Gladie Safe Sins
Published Feb 26, 2020Safe Sins, the debut from Philadelphia's Gladie, might have been on the radar for anyone who mourned the breakup of Cayetana, lead singer Augusta Koch's likeable former band, which called it quits in 2019. Less spiky and more jangly, this debut doesn't quite grab in the same way Cayetana did, but Safe Sins is nonetheless a solid first album, and the combination of Koch's recognizable vocal delivery against a fresh backdrop (thanks most notably to main collaborator Matt Schimelfenig) is certainly interesting.
It's clear from the beatless opening track, full of hazy synths, that we're on different ground here, and there's no shortage of electronic flourishes on Safe Sins (a tasteful pad here, a playful bit of drum programming there), although they by no means dominate. These and other contributions from Schimelfenig (who produced as well) lend things an understated sophistication that belies what, at first, may seem like a fairly straightforward indie rock album.
His synth work and subtly elastic guitar leads on quiet mid-album gem "Even at Your Easel" are a fine example. Lyrically, much of the album deals with grief, moving forward and letting yourself find happiness, even if for some reason you feel you don't deserve it. It all feels deeply personal, and Koch renders her thoughts with the intelligence and depth of feeling that proved such a strong element of Cayetana's music.
That said, the crackling energy of her previous work does seem to have been siphoned off somewhat, and there's a lack of rhythmic dynamism here as well; tracks unfold smoothly and professionally, but not always excitingly. While these issues aren't deal-breakers, it does mean that whether or not you're already a fan of Koch's work will likely play a large role in how much Safe Sins distinguishes itself from the rest of your indie rock playlist.

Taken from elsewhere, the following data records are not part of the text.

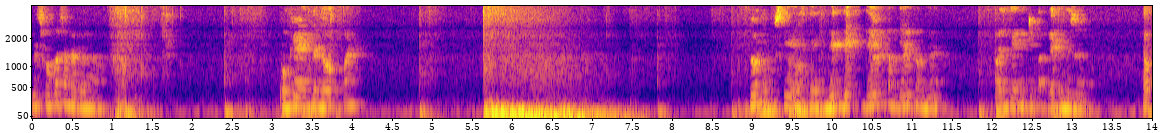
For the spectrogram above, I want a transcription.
Just focus on the door now. Okay, the door open. Don't see, stay. They, they, they will come, they will come, will. First, they need to get in the zone. Oh,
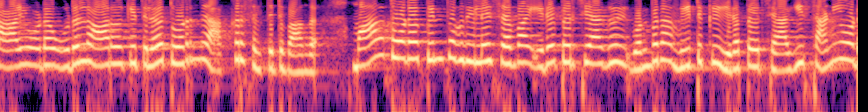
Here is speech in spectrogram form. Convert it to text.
தாயோட உடல் ஆரோக்கியத்தில் தொடர்ந்து அக்கறை செலுத்திட்டு வாங்க மாதத்தோட பின்பகுதியிலே செவ்வாய் இடப்பெயர்ச்சியாகி ஒன்பதாம் வீட்டுக்கு இடப்பெயர்ச்சியாகி சனியோட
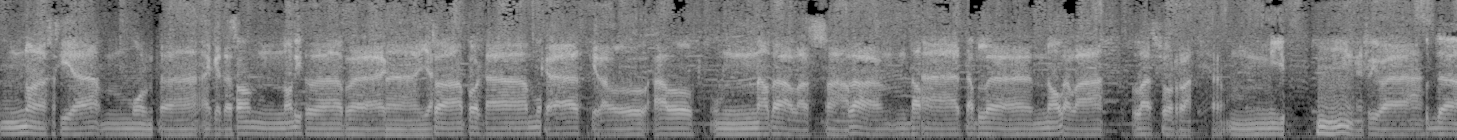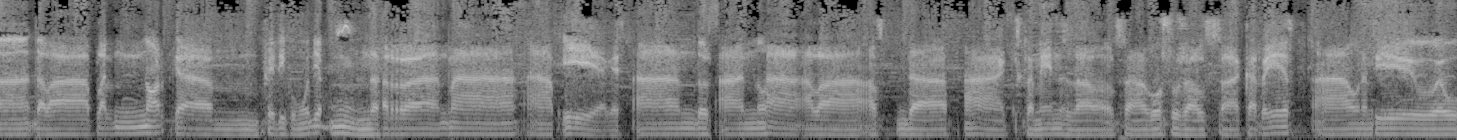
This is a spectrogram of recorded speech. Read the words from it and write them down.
no necessita molt d'aquesta som no li ja s'ha portat que era el, el, una de les de, de la table nou de la, la sorra. Millor Mm, arriba de, de la Plat Nord que mm, fet i comut i mm, de Tarragona uh, i aquest en dos a, no, a, a la, als de a, excrements dels uh, gossos als uh, carrers a un antiu heu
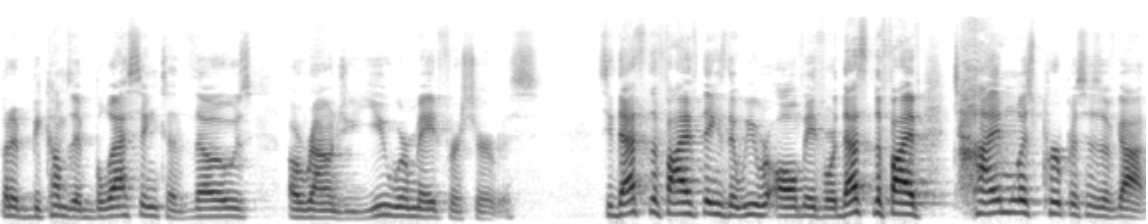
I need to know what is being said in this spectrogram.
but it becomes a blessing to those around you. You were made for service. See, that's the five things that we were all made for. That's the five timeless purposes of God.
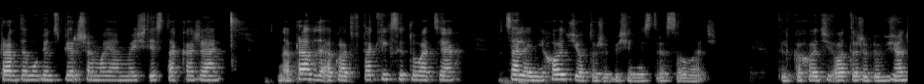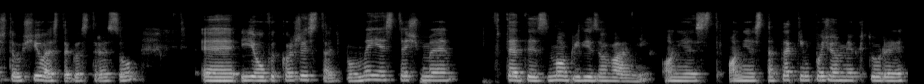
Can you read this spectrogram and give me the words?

What's definitely clear however is the fruitful relationship between Koch and Schimelfenig, which lays an undoubtedly strong foundation. (Lame-O Records)